### What you have to do
Could you give the data that follows again exactly, without its pictures?

### Exercise data
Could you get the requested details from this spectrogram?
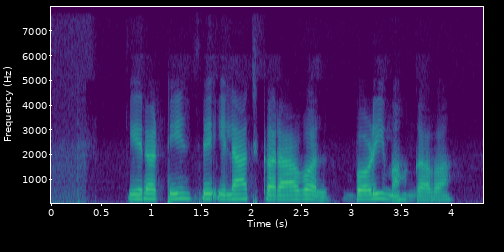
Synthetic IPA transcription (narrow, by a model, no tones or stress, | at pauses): keːɾaːʈiːnseʔɪlaːd͡ʒkəɾaːwəlbəɽimɐɦə̃ŋɡaːʋaː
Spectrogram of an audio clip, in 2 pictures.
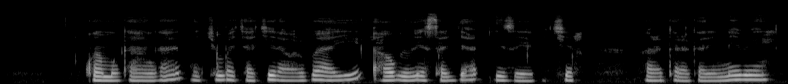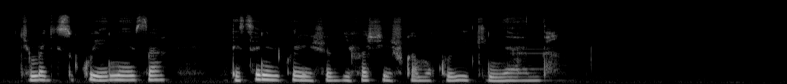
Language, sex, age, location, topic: Kinyarwanda, female, 25-35, Kigali, health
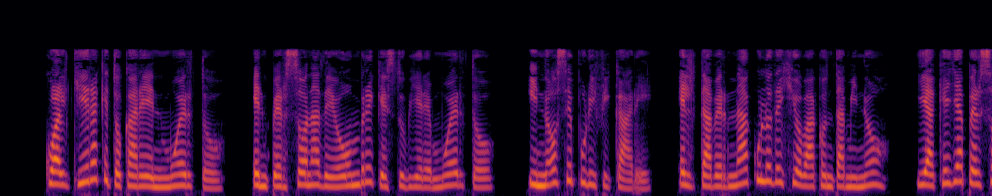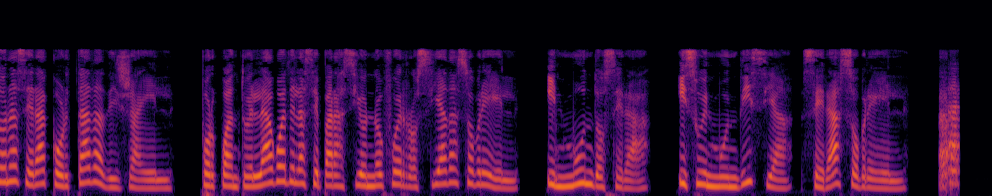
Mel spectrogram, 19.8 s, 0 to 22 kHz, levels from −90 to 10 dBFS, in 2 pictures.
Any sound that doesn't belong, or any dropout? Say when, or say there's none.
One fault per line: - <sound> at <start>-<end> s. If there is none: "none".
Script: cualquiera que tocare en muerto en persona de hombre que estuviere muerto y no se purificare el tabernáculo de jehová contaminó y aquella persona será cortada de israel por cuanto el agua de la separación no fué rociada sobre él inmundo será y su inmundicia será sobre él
- laugh at 19.3-19.5 s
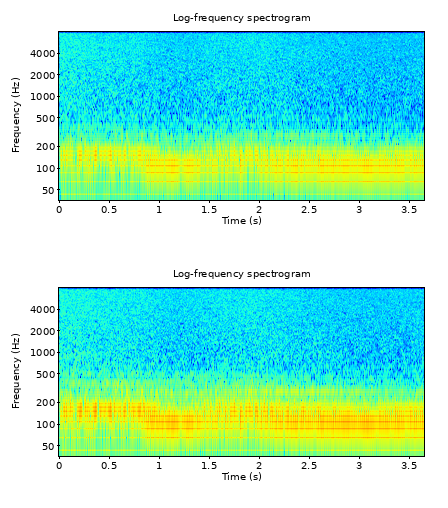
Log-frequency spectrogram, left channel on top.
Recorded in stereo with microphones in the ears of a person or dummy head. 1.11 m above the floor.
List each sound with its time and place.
Only background noise.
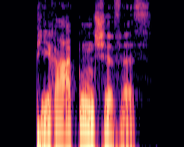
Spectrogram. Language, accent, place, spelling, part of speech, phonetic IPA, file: German, Germany, Berlin, Piratenschiffes, noun, [piˈʁaːtn̩ˌʃɪfəs], De-Piratenschiffes.ogg
- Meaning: genitive of Piratenschiff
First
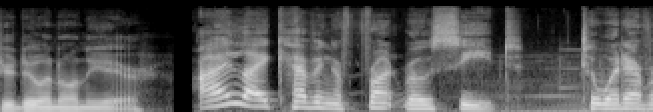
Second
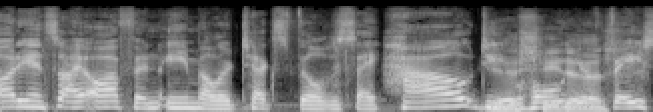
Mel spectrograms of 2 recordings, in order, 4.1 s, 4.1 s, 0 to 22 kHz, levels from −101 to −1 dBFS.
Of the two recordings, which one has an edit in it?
second; 2 cuts; at 1.0 s, 2.4 s

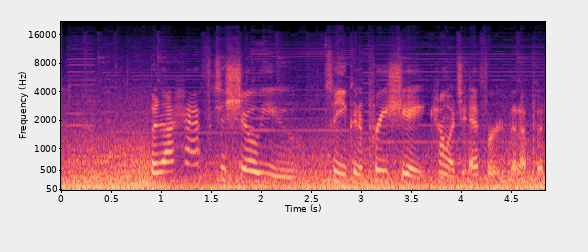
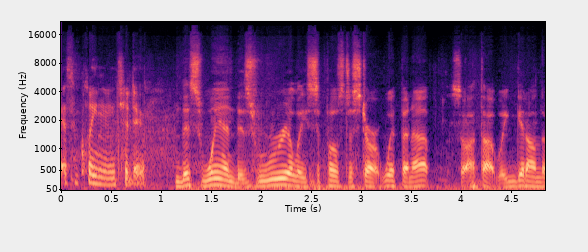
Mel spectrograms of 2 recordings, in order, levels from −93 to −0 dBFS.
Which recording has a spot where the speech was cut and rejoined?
second; 2 cuts; at 1.1 s, 3.8 s

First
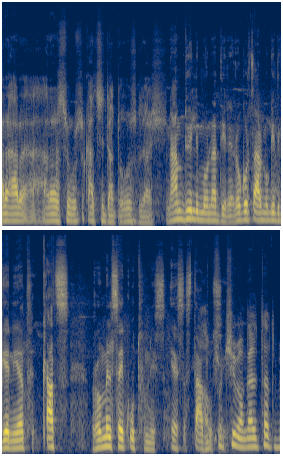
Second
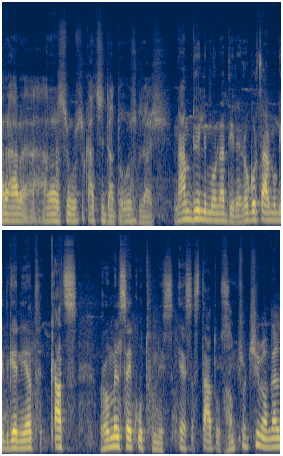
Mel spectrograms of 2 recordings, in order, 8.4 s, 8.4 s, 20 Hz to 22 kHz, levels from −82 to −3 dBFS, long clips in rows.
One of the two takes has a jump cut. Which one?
first; 2 cuts; at 2.3 s, 7.3 s

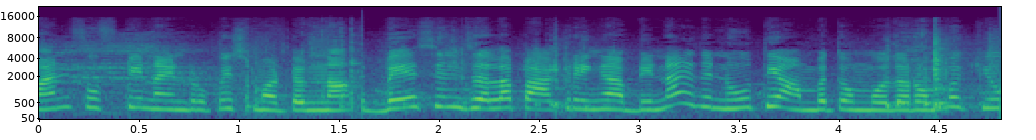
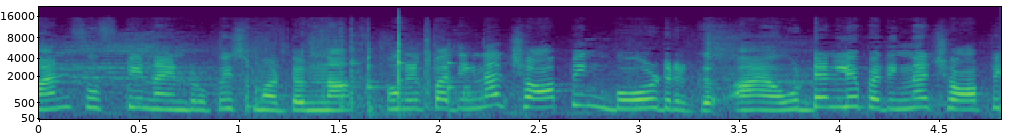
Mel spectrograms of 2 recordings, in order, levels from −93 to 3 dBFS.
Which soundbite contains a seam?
first; 1 cut; at 1.7 s

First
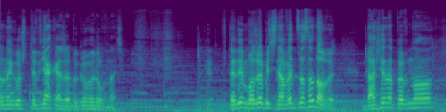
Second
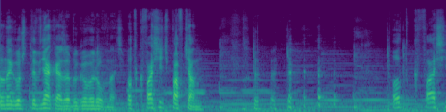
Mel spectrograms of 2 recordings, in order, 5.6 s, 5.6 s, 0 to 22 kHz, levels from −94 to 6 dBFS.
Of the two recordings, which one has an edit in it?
second; 2 cuts; at 1.5 s, 4.8 s

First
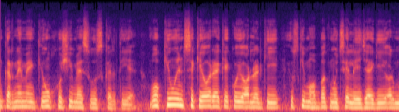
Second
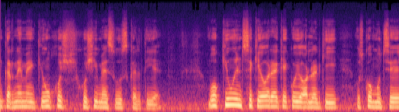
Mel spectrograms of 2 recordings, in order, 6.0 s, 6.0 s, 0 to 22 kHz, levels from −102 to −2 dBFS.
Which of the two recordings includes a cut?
first; 3 cuts; at 0.8 s, 2.1 s, 4.3 s

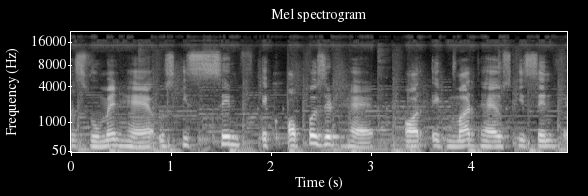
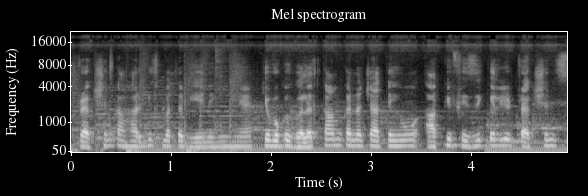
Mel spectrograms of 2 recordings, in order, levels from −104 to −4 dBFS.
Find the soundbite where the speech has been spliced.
second; 2 cuts; at 1.7 s, 3.5 s

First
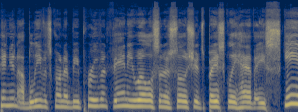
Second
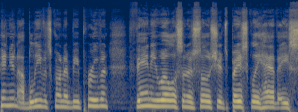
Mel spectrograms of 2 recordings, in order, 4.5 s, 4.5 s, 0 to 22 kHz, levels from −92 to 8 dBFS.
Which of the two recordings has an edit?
first; 1 cut; at 1.6 s

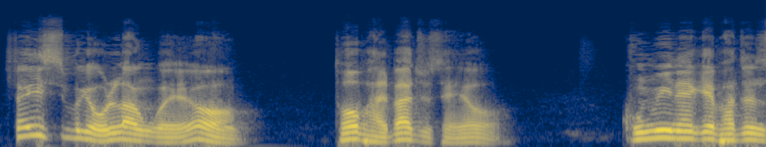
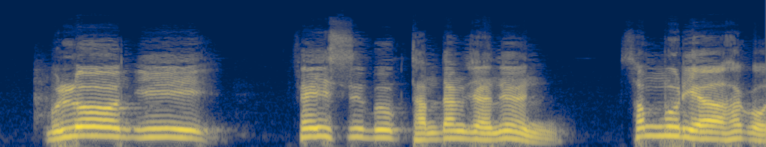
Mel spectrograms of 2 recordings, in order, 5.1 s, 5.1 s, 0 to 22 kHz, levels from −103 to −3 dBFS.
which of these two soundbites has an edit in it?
second; 1 cut; at 1.0 s

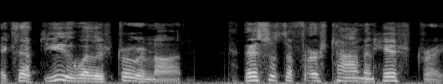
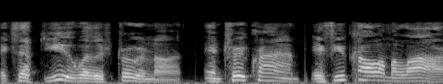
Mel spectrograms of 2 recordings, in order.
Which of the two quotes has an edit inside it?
first; 1 cut; at 2.0 s

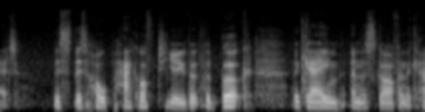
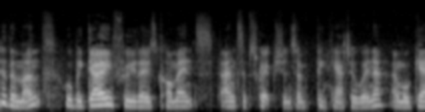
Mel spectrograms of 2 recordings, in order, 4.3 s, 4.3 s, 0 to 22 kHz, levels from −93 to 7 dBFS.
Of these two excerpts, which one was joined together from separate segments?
second; 2 cuts; at 2.2 s, 3.1 s

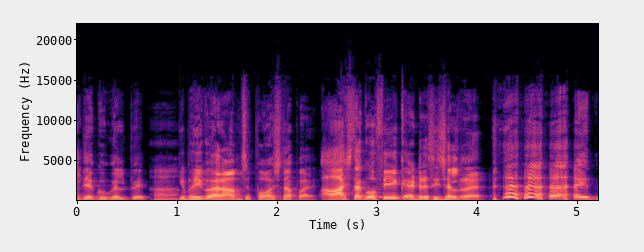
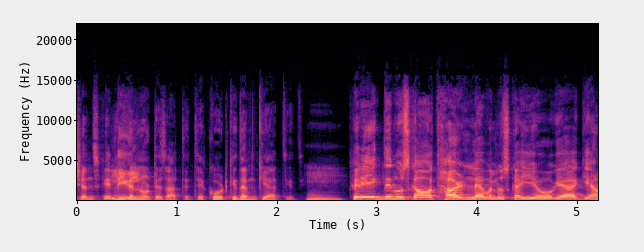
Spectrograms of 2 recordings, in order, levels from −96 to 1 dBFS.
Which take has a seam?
first; 1 cut; at 2.4 s

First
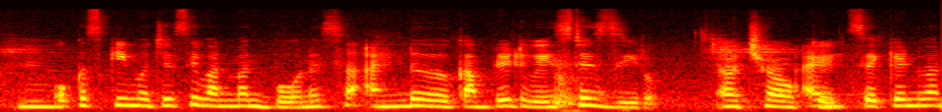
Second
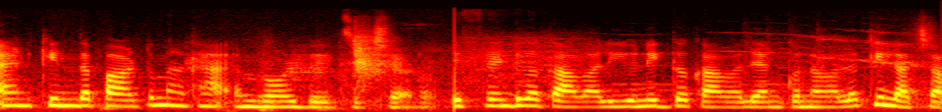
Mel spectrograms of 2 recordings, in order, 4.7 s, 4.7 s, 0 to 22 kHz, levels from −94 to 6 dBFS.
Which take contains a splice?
second; 1 cut; at 2.3 s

### Finished task
Could you get the requested details from this spectrogram?
Synthetic IPA transcription (narrow, by a model, no tones or stress, | at pauses): keːɾaːʈiːnseʔɪlaːd͡ʒkəɾaːwəlbəɽimɐɦə̃ŋɡaːʋaː
Spectrogram of an audio clip, in 2 pictures.
Language, sex, age, location, topic: Kinyarwanda, female, 25-35, Kigali, health
Mel spectrogram, 19.8 s, 0 to 22 kHz, levels from −90 to 10 dBFS, in 2 pictures.
Any sound that doesn't belong, or any dropout? Say when, or say there's none.
One fault per line: - <sound> at <start>-<end> s. If there is none: "none".
Script: cualquiera que tocare en muerto en persona de hombre que estuviere muerto y no se purificare el tabernáculo de jehová contaminó y aquella persona será cortada de israel por cuanto el agua de la separación no fué rociada sobre él inmundo será y su inmundicia será sobre él
- laugh at 19.3-19.5 s
Log-frequency spectrogram, left channel on top.
Recorded in stereo with microphones in the ears of a person or dummy head. 1.11 m above the floor.
List each sound with its time and place.
Only background noise.
Spectrogram. Language, accent, place, spelling, part of speech, phonetic IPA, file: German, Germany, Berlin, Piratenschiffes, noun, [piˈʁaːtn̩ˌʃɪfəs], De-Piratenschiffes.ogg
- Meaning: genitive of Piratenschiff
First
Second
Mel spectrograms of 2 recordings, in order, 4.1 s, 4.1 s, 0 to 22 kHz, levels from −101 to −1 dBFS.
Of the two recordings, which one has an edit in it?
second; 2 cuts; at 1.0 s, 2.4 s

Mel spectrograms of 2 recordings, in order, levels from −93 to −0 dBFS.
Which recording has a spot where the speech was cut and rejoined?
second; 2 cuts; at 1.1 s, 3.8 s

First
Second
Mel spectrograms of 2 recordings, in order, 8.4 s, 8.4 s, 20 Hz to 22 kHz, levels from −82 to −3 dBFS, long clips in rows.
One of the two takes has a jump cut. Which one?
first; 2 cuts; at 2.3 s, 7.3 s

Mel spectrograms of 2 recordings, in order, levels from −93 to 3 dBFS.
Which soundbite contains a seam?
first; 1 cut; at 1.7 s

First
Second
Mel spectrograms of 2 recordings, in order, 5.6 s, 5.6 s, 0 to 22 kHz, levels from −94 to 6 dBFS.
Of the two recordings, which one has an edit in it?
second; 2 cuts; at 1.5 s, 4.8 s

First
Second
Mel spectrograms of 2 recordings, in order, 6.0 s, 6.0 s, 0 to 22 kHz, levels from −102 to −2 dBFS.
Which of the two recordings includes a cut?
first; 3 cuts; at 0.8 s, 2.1 s, 4.3 s

Mel spectrograms of 2 recordings, in order, levels from −104 to −4 dBFS.
Find the soundbite where the speech has been spliced.
second; 2 cuts; at 1.7 s, 3.5 s

First
Second
Mel spectrograms of 2 recordings, in order, 4.5 s, 4.5 s, 0 to 22 kHz, levels from −92 to 8 dBFS.
Which of the two recordings has an edit?
first; 1 cut; at 1.6 s

Mel spectrograms of 2 recordings, in order, 5.1 s, 5.1 s, 0 to 22 kHz, levels from −103 to −3 dBFS.
which of these two soundbites has an edit in it?
second; 1 cut; at 1.0 s

Mel spectrograms of 2 recordings, in order.
Which of the two quotes has an edit inside it?
first; 1 cut; at 2.0 s

Mel spectrograms of 2 recordings, in order, 4.3 s, 4.3 s, 0 to 22 kHz, levels from −93 to 7 dBFS.
Of these two excerpts, which one was joined together from separate segments?
second; 2 cuts; at 2.2 s, 3.1 s

Spectrograms of 2 recordings, in order, levels from −96 to 1 dBFS.
Which take has a seam?
first; 1 cut; at 2.4 s

First
Second
Mel spectrograms of 2 recordings, in order, 4.7 s, 4.7 s, 0 to 22 kHz, levels from −94 to 6 dBFS.
Which take contains a splice?
second; 1 cut; at 2.3 s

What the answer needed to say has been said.